Human biologists recognize the centrality of parental feeding beliefs and related practices in structuring children's under-nutrition risk in food-insecure settings. By contrast, how they might similarly structure children's nutrition-related health risks in calorically rich ecologies has barely been considered. Using the case of 3- to 6-year-old children in a rural Southeastern U.S. community with very high obesity rates, we use cognitive methods such as consensus analysis to determine how parental cultural models of child eating and feeding are linked to high calorie, obesogenic child diets. We find that parental models are very consistent with biomedical understandings (reduce fat, reduce sugar, portion control, etc.). Regardless, children's diets are extremely high in calories overall as well as in high sugar and fat food items. We suggest three likely and mutually reinforcing contributing factors to persistent and increasing early childhood overweight and obesity: Parents' ambivalence about modeling healthy eating, children's active resistance, and the balance of parents' social against nutritive goals at mealtimes. The active role of children as social architects of their own biology has been little explored in human biological studies, and should provide novel and important understandings of the biocultural construction of childhood over-nutrition.

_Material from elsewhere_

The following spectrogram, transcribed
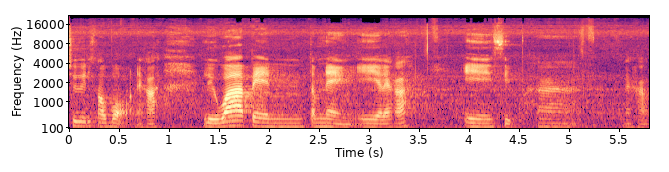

ASJC Scopus subject areas
- Ecology, Evolution, Behavior and Systematics